Hyperloop transport system can help Cupertino
Speaking to CNET, Paul said that “at this point we have taken no formal action and have no official position on any specific transit mode or alignment,” adding, “personally, I am actively involved in trying to get as many options as possible on the table.”
Such a Hyperloop transport system would help reduce commute times in the region, which is struggling with traffic issues. The region has long been in search of creative transportation solutions.
“If this [hyperloop] comes to a realization, it would only take five minutes from DeAnza College to downtown San Jose instead of a couple hours,” Cupertino City Council member, Barry Chang said.
California’s San Jose region is a major hub for technology companies like Apple and thus, is one of the wealthiest in California. The residents primarily rely on personal vehicles for traveling. Therefore, a non-road based transport system could help in fixing the traffic issues.
Why “head tax” was axed?
On Tuesday, Cupertino’s City Council voted against the “head tax,” which would have affected Apple if approved. The Council also reportedly decided to wait until 2020 on the head tax, and in the meantime, would work with Apple to come up with a solution.
The head tax would charge a per-employee cost from a company with more than 99 people. Apple would have been badly affected if such a tax was introduced as the company has about 25,000 employees in Cupertino, thus, raising its tax bill from $17,000 presently to $9.4 million, claims a report from the council.
As was expected, Apple resisted such a tax structure. Earlier this week, the company publicly opposed the proposed tax, saying it has already spent over $70 million on public issues including transportation. But Apple’s resistance is possibly not the only reason the city council turned the proposal down, the Hyperloop could be another reason.
According to Silicon Valley Business Journal, Paul, during the city council meeting, said that they need more time to come up with the transportation plans, which may include a partnership with Apple. The iPhone maker could help in financing an expensive project like the Hyperloop.
A Hyperloop transport system partly backed by Apple could prove a win-win for all. The city would get a futuristic transportation system and a solution to their traffic woes at a reduced cost, and for Apple, it would earn it a good name and could relieve it of any future head tax-like financial burden.

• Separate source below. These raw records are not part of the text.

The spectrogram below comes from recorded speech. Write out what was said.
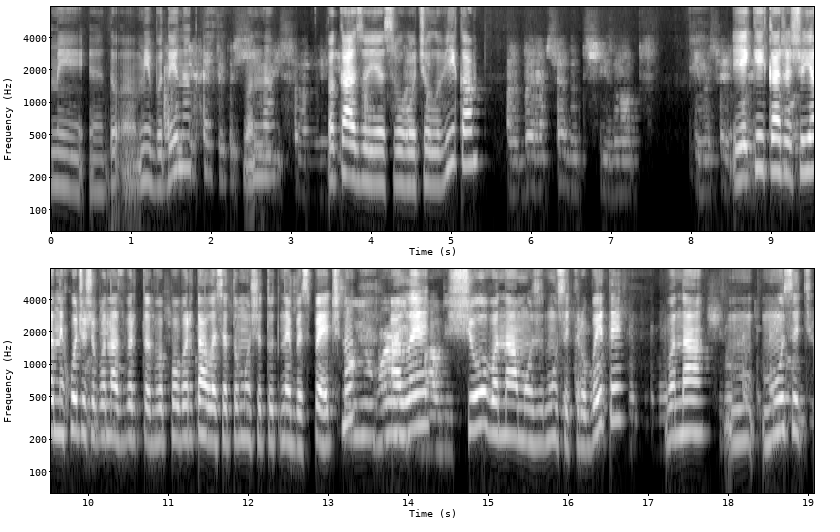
мій, е, до- е, мій будинок. Вона Показує свого чоловіка, який каже, що я не хочу, щоб вона поверталася, тому що тут небезпечно. Але що вона мус- мусить робити? вона мусить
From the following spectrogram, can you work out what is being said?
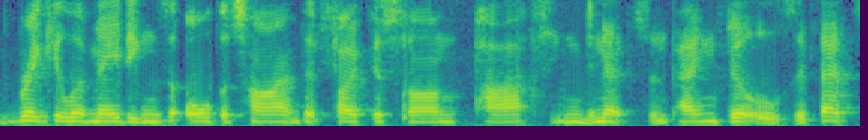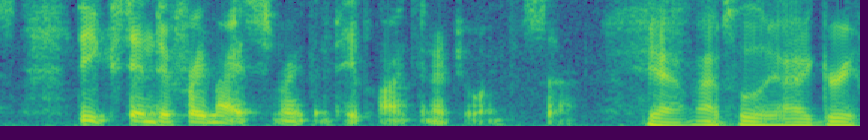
regular meetings all the time that focus on passing minutes and paying bills. If that's the extent of Freemasonry, then people aren't going to join. So. Yeah, absolutely. I agree.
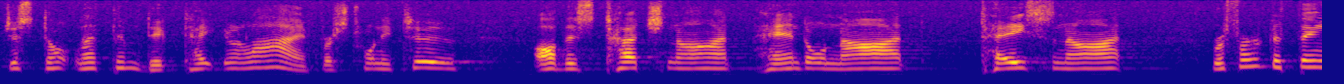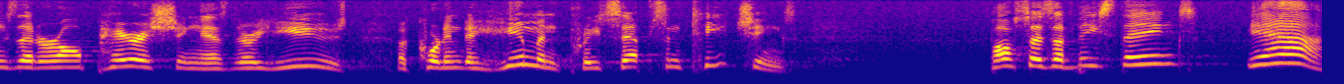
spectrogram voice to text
Just don't let them dictate your life. Verse 22 all this touch not, handle not, taste not, refer to things that are all perishing as they're used according to human precepts and teachings. Paul says of these things, yeah,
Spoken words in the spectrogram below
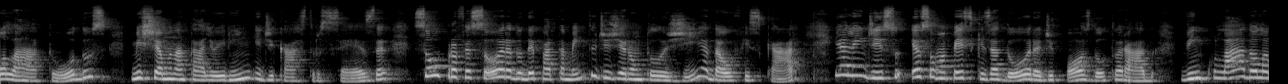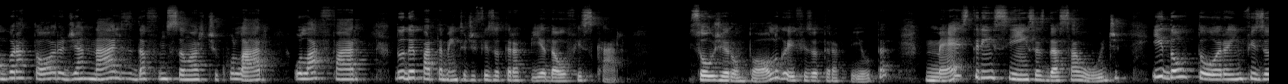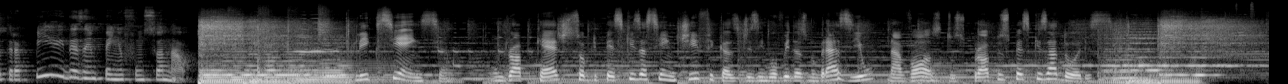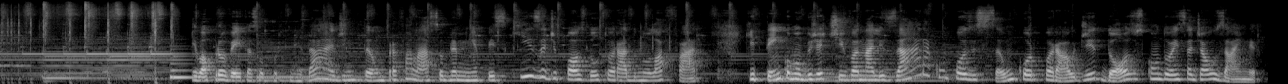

Even Apple’s director of state and local government affairs, Michael Foulkes, recently suggested that the city should work with Apple’s transportation experts to come up with long-term and creative solutions rather than measures like the head tax.
Hyperloop – no surety yet
Hyperloop is the brainchild of Elon Musk as a means of transporting people in sealed vacuum tubes at over 600 mph. So far, the fastest speed registered is of 240 mph from Virgin Hyperloop One. In comparison, current passenger trains like China’s Shanghai Maglev can go 267 mph and the Fuxing Hao non-maglev train can run at 249 mph.
Recently, a team of German engineering students at the Technical University of Munich made a self-propelled pod – called WARR Hyperloop – which won the SpaceX 2018 hyperloop pod competition by setting a new record with a top speed of 284 miles per hour in a test pod.
In August 2013, Musk open-sourced his idea of a near-supersonic train-in-a-tube concept. Since then, several companies have come to develop such a transport system. Virgin Hyperloop One and Hyperloop Transportation Technologies (HTT) are the two major companies currently working on providing Hyperloop transport solutions globally. HTT is working on developing a test track in France. Musk has also founded The Boring Company to help develop an underground Hyperloop system.
As of now, it is not clear how much a true Hyperloop line would cost. Also, there is no timeline of when the project would be fully operational. So, until then, Cupertino will have to find an alternative solution to their traffic woes.